I have to read more Samuel R. Delany. Last night I read his short story "Driftglass," which was quite fine. It didn't end on exactly the right note, but otherwise built a believable world and main character and held to its tone. A few times, the writing became overly precious or self-conscious. I'm also reading Nabokov's Pnin, where half the point is in the writing itself, but somehow his excesses aren't excesses; it's clearly established that it's a first-person narrative voice functioning like an omniscient narrator, and it's a winning, funny voice that fits the pedantry of its subject. Though Delany comes across as an excellent writer, in spots I less appreciated the writing than simply felt it obtrude into the narrative, whereas Nabokov's whole style has to do with a hyper-present narrator. Reading more Delany (I have his collection Aye, and Gomorrah, and Other Stories) is called for.

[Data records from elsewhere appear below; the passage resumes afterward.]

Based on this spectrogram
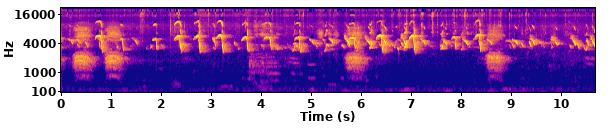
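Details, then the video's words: A brood of baby chicken chicks kept under heat gives a dense chorus of high, sharply falling peeps, several per second, with occasional broader hoarse bursts mixed in. "Witty MURGI Baby "Chicks Chirping" Sound"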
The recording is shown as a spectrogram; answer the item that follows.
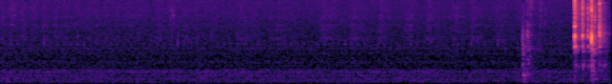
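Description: Near silence: quiet room tone with a faint steady hum, then a few sharp clicks near the end.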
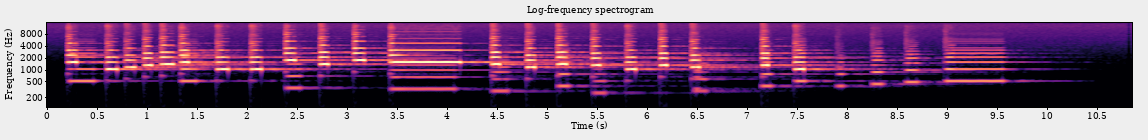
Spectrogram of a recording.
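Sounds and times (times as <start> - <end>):
piccolo flute on a synthesizer: 0.2 - 10.2.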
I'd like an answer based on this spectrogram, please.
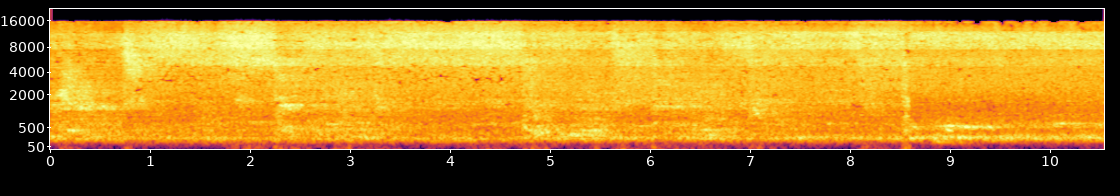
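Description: Steady, loud hiss from the cooking equipment of a large commercial kitchen, strongest in the high range. Faint voices and kitchen clatter sit beneath it.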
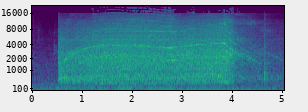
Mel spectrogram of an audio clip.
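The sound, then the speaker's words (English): A miter saw cuts wood boards to length, giving one loud, sustained roaring whine for about three and a half seconds before winding down. “And so what I'll do is put them on the miter saw now and just cut them to length as they need.”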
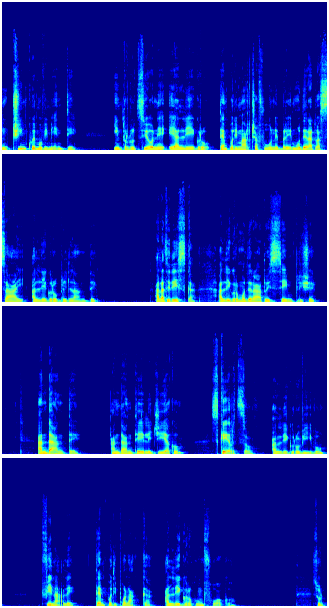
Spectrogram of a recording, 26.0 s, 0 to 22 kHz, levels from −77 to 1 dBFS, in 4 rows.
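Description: Speech that, from 17.89 s to the end at 26.00 s, has a wrong sample rate: it runs at 0.919 speed and about 1.5 semitones lower, which fits 48 kHz audio played at 44.1 kHz. Unlike a pure pitch shift, pitch and tempo drop together.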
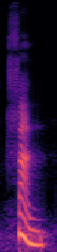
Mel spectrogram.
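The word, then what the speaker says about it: femme: The e is tricky because it's pronounced as an a sound. Fam.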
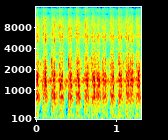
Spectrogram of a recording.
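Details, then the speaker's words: Air impact wrench tightening the strut top nut on a 2005 Nissan Frontier Bilstein strut install: slow, soft hammering about eight blows a second with little punch; impact wrench running low on air pressure. "i typically when i'm doing anything uh like this i tighten it down and then i put the impact so you can hear my impact out of air"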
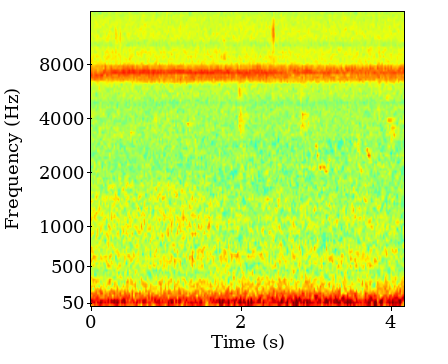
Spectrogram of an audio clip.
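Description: Quiet outdoor background: a steady high-pitched tone over a low rumble.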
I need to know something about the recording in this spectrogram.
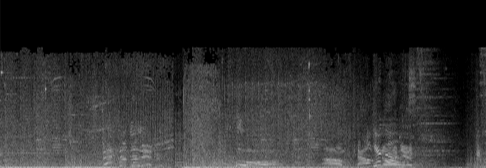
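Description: Explosions boom and crackle loudly.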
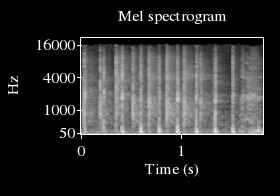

I have a vivid memory of being a teenager in the Paperback Booksmith (Oxford Valley Mall, Pennsylvania) and looking with fascination at the covers of Delany's novels Dhalgren and Triton--but finding them somehow too daunting to buy.